TO DO =>
Only the text should come through, so restate the listing exactly and drop its images.

DATA FOR REVIEW =>
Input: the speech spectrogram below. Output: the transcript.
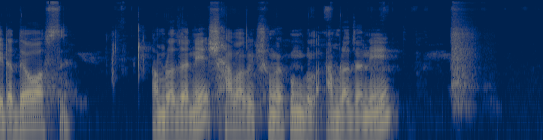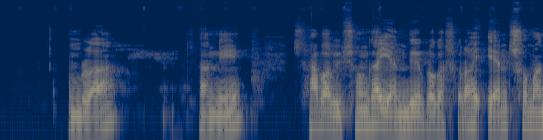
এটা দেওয়া আছে। আমরা জানি স্বাভাবিক সংখ্যা কোনগুলো? আমরা জানি আমরা জানি স্বাভাবিক সংখ্যা এন দিয়ে প্রকাশ করা হয়। এন সমান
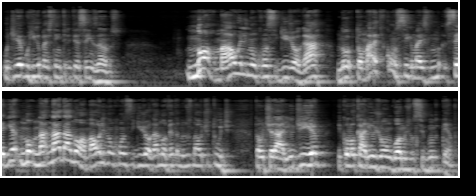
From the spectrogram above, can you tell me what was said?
O Diego Ribas tem 36 anos. Normal ele não conseguir jogar, no, tomara que consiga, mas seria no, na, nada anormal ele não conseguir jogar 90 minutos na altitude. Então tiraria o Diego e colocaria o João Gomes no segundo tempo.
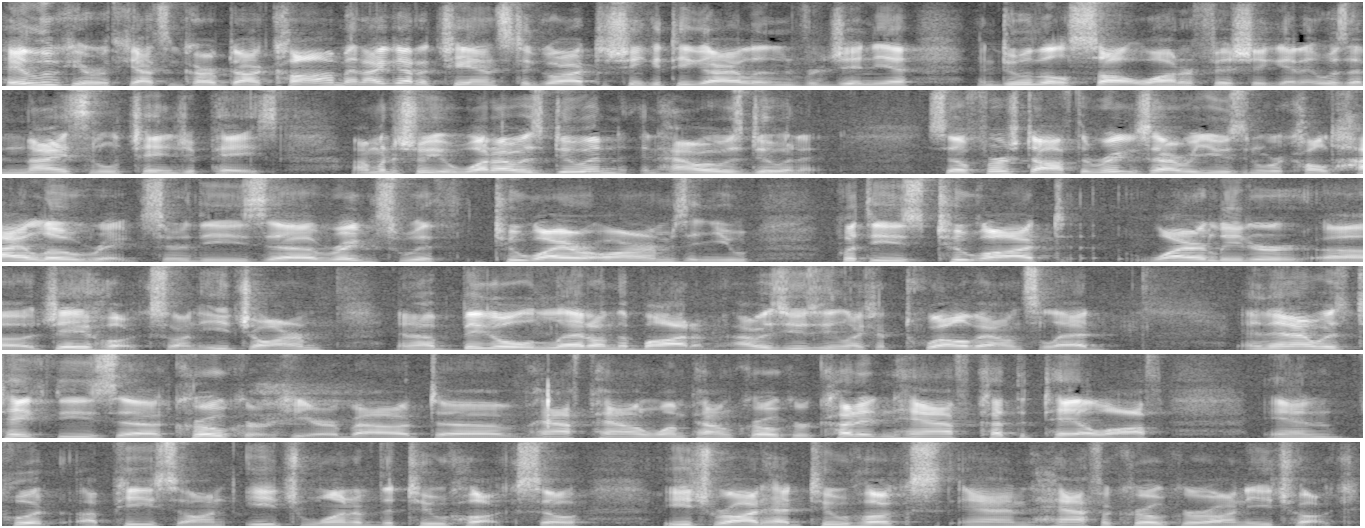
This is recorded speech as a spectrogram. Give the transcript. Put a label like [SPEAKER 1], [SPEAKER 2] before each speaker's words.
[SPEAKER 1] Hey, Luke here with catsandcarp.com, and I got a chance to go out to Chincoteague Island in Virginia and do a little saltwater fishing, and it was a nice little change of pace. I'm going to show you what I was doing and how I was doing it. So first off, the rigs I were using were called high-low rigs. They're these uh, rigs with two wire arms, and you put these two watt wire leader uh, J hooks on each arm and a big old lead on the bottom. I was using like a 12 ounce lead. And then I would take these uh, croaker here, about uh, half pound, one pound croaker, cut it in half, cut the tail off, and put a piece on each one of the two hooks. So each rod had two hooks and half a croaker on each hook.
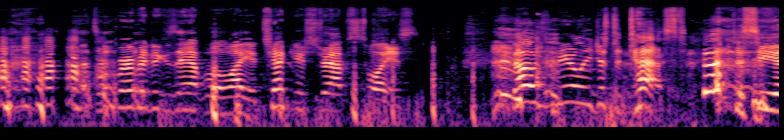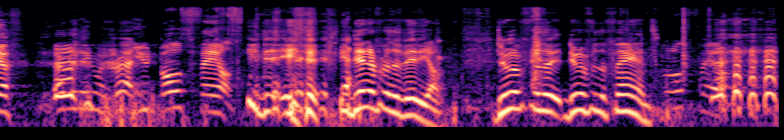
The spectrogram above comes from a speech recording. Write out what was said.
That's a perfect example of why you check your straps twice. That was merely just a test to see if everything was ready. You both failed. he did he, he did it for the video. Do it for the do it for the fans. Both failed.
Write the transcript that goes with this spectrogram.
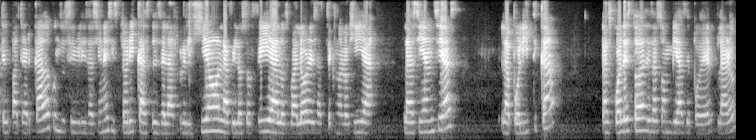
que el patriarcado con sus civilizaciones históricas, desde la religión, la filosofía, los valores, la tecnología, las ciencias, la política, las cuales todas esas son vías de poder, claro,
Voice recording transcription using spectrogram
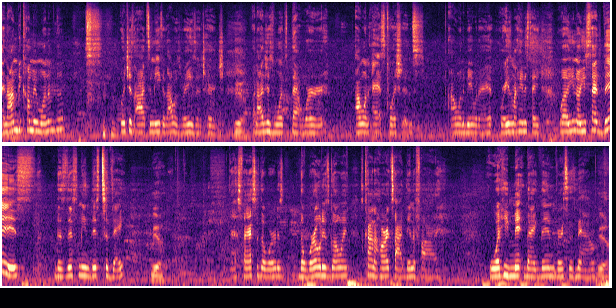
And I'm becoming one of them, which is odd to me because I was raised in church. Yeah. But I just want that word. I want to ask questions. I want to be able to raise my hand and say, "Well, you know, you said this. Does this mean this today?" Yeah. As fast as the word is, the world is going, it's kind of hard to identify what he meant back then versus now. Yeah.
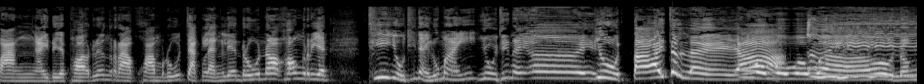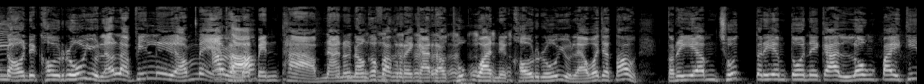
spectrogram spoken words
ฟังไงโดยเฉพาะเรื่องราวความรู้จากแหล่งเรียนรู้นอกห้องเรียน ที่อยู่ที่ไหนรู้ไหม อยู่ที่ไหนเอ่ยอยู่ใต้ทะเลอะว้าวว้าวว้าวเอ้ยน้องๆเด็กเขารู้อยู่แล้วล่ะพี่เหลือมแหมเอาเหรอทำมาเป็นถามนะน้องๆก็ฟังรายการเราทุกวันเนี่ยเขารู้อยู่แล้วว่าจะต้องเตรียมชุดเตรียมตัวในการลงไปที่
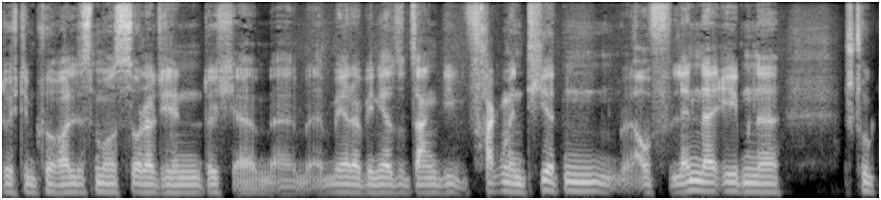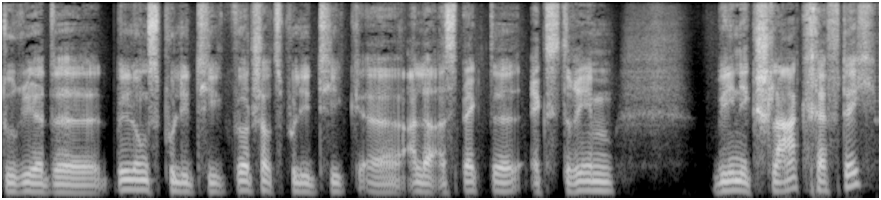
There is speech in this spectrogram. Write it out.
durch den Pluralismus oder den, durch äh, äh, mehr oder weniger sozusagen die fragmentierten auf Länderebene strukturierte Bildungspolitik, Wirtschaftspolitik, äh, alle Aspekte extrem wenig schlagkräftig.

WRITTEN SOLUTION =>
Input: the speech spectrogram below. Output: the transcript.
এটা দেওয়া আছে। আমরা জানি স্বাভাবিক সংখ্যা কোনগুলো? আমরা জানি আমরা জানি স্বাভাবিক সংখ্যা এন দিয়ে প্রকাশ করা হয়। এন সমান
From the spectrogram above, can you tell me what was said?
O Diego Ribas tem 36 anos. Normal ele não conseguir jogar, no, tomara que consiga, mas seria no, na, nada anormal ele não conseguir jogar 90 minutos na altitude. Então tiraria o Diego e colocaria o João Gomes no segundo tempo.
This is recorded speech as a spectrogram. Give the transcript. Put a label like [SPEAKER 1], [SPEAKER 2] before each speaker's words.
[SPEAKER 1] Hey, Luke here with catsandcarp.com, and I got a chance to go out to Chincoteague Island in Virginia and do a little saltwater fishing, and it was a nice little change of pace. I'm going to show you what I was doing and how I was doing it. So first off, the rigs I were using were called high-low rigs. They're these uh, rigs with two wire arms, and you put these two watt wire leader uh, J hooks on each arm and a big old lead on the bottom. I was using like a 12 ounce lead. And then I would take these uh, croaker here, about uh, half pound, one pound croaker, cut it in half, cut the tail off, and put a piece on each one of the two hooks. So each rod had two hooks and half a croaker on each hook.
The spectrogram above comes from a speech recording. Write out what was said.
That's a perfect example of why you check your straps twice. That was merely just a test to see if everything was ready. You both failed. he did he, he did it for the video. Do it for the do it for the fans. Both failed.
Write the transcript that goes with this spectrogram.
que el patriarcado con sus civilizaciones históricas, desde la religión, la filosofía, los valores, la tecnología, las ciencias, la política, las cuales todas esas son vías de poder, claro,
Voice recording transcription using spectrogram
And I'm becoming one of them, which is odd to me because I was raised in church. Yeah. But I just want that word. I want to ask questions. I want to be able to raise my hand and say, "Well, you know, you said this. Does this mean this today?" Yeah. As fast as the word is, the world is going, it's kind of hard to identify what he meant back then versus now. Yeah.
spectrogram spoken words
ฟังไงโดยเฉพาะเรื่องราวความรู้จากแหล่งเรียนรู้นอกห้องเรียน ที่อยู่ที่ไหนรู้ไหม อยู่ที่ไหนเอ่ยอยู่ใต้ทะเลอะว้าวว้าวว้าวเอ้ยน้องๆเด็กเขารู้อยู่แล้วล่ะพี่เหลือมแหมเอาเหรอทำมาเป็นถามนะน้องๆก็ฟังรายการเราทุกวันเนี่ยเขารู้อยู่แล้วว่าจะต้องเตรียมชุดเตรียมตัวในการลงไปที่
There is speech in this spectrogram. Write it out.
durch den Pluralismus oder den, durch äh, äh, mehr oder weniger sozusagen die fragmentierten auf Länderebene strukturierte Bildungspolitik, Wirtschaftspolitik, äh, alle Aspekte extrem wenig schlagkräftig.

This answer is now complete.